Cross current can become a problem if we add to it the triplen harmonics dumped into the neutral by non-linear loads such as non-power factor corrected HMIs, Kinos, & LEDs. Because these harmonic currents (the triplens and the 3rd harmonic of the cross current) are in phase with one another they do not cancel in the neutral as fundamentals do, but instead build one on the other to create elevated cross current with a large 3rd harmonic that circulates continuously on the neutral conductors. And, because the elevated 3rd harmonic cross-current is at a higher frequency (180Hz) it generates heat exponentially (use this link for details.), resulting in the overheating of the conductors and the generator's inverters. Since the harmonic content of a generator waveform varies with the load, the negative effects of operating with dissimilar voltage waveforms will be most apparent at rated load because that is the point at which the rise in internal temperature created by elevated cross currents will typically be highest and the generator's inverters most susceptible to failure.


Our 100A Paralleling Control Box for unmodified Honda EU7000s provides 100A output
and load sharing control to optimize the output.

One way to avoid the problems associated with 3rd harmonic currents continuously circulating on the neutral is to simply drop the neutral connection between the load and the generators. For this reason, we have designed the electrical distribution of our paralleling set-up to include a 240V-to-120V step-down Transformer/Distro to serve 120V loads (rather than a "Splitter Box.") Since there is no electrical connection between the primary and secondary of a transformer, our Transformer/Distro interrupts the path on which the most disruptive current can flow in a paralleling set up (the load 3rd harmonic.) Again, load 3rd harmonics (those generated by non-power factor corrected loads like HMIs, Kinos, & LEDs) are problematic because they will not cancel with the cross current 3rd harmonic generated by paralleling two generators. The net result can be severely elevated cross current circulating between the two generators leading to their inverters over-heating.


(As demonstrated here, our new HD Plug-n-Play Paralleling System can power
a 6K HMI as well as 6000W of additional lights)

In our system, large HMIs operate single-phase at 240V on the 250V Bates receptacle on the control box and hence return no harmonic currents to circulate as cross current. But, what about smaller HMIs, Kinos, and Quartz lights that operate at 120V and require a neutral? That's where our Transformer/Distros play an important role.

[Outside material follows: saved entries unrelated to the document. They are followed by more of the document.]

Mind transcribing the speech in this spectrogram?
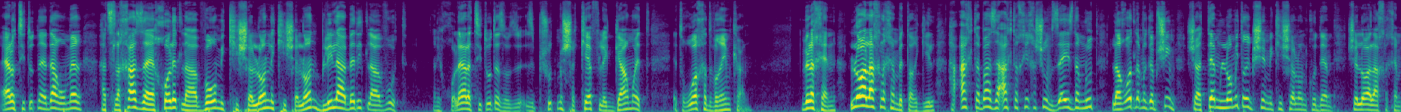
היה לו ציטוט נהדר, הוא אומר, הצלחה זה היכולת לעבור מכישלון לכישלון בלי לאבד התלהבות. אני חולה על הציטוט הזה, זה, זה פשוט משקף לגמרי את, את רוח הדברים כאן. ולכן, לא הלך לכם בתרגיל, האקט הבא זה האקט הכי חשוב, זה ההזדמנות להראות למגבשים שאתם לא מתרגשים מכישלון קודם שלא הלך לכם.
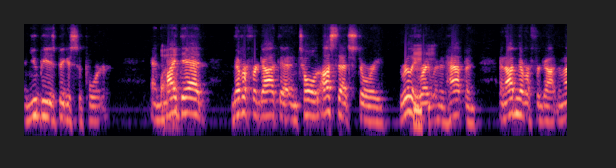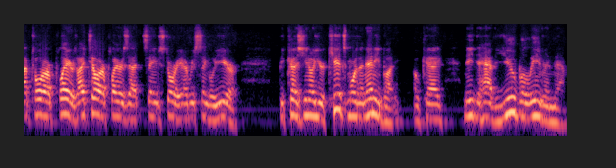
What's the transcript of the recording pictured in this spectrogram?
and you be his biggest supporter." And wow. my dad never forgot that and told us that story really mm-hmm. right when it happened. And I've never forgotten. And I've told our players, I tell our players that same story every single year because, you know, your kids more than anybody, okay, need to have you believe in them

Their Single Phase step-down configuration both creates the required neutral connection for smaller 120V loads, and at the same time (as illustrated below) isolate the generators from the 3rd harmonics created by these loads that would otherwise lead to elevated cross current.


(Our Transformer/Distros isolate triplen harmonics from the generators so that they can not elevate cross current to a hazardous level.)

The harmonic currents generated by small HMIs, Kinos, & LEDs will cause heating in the primary of our Transformer/Distro (it can take it - it's built for it), but the disruptive effect of their flow in the system neutral of the paralleled generators is eliminated so the generator inverters remain cool. By eliminating a neutral connection between the gen-set bus and the loads, a Transformer/Distro eliminates the reason (harmonic problems) that prevented the successful parallel operation of EU6500s before - making it now possible to operate more lights, or larger lights, on portable Hondas than has ever been possible before (use this link for a more detailed explanation.). Given the high sensitivity of HD camera systems these days, just about all the light you will need to obtain good production values can now be operated on our new HD Plug-n-Play Pkg. Use this link for sales information on our HD Plug-n-Play Pkg. or contact rentals@screenlightandgrip.com.


Ask us about how to parallel two EU6500s without modification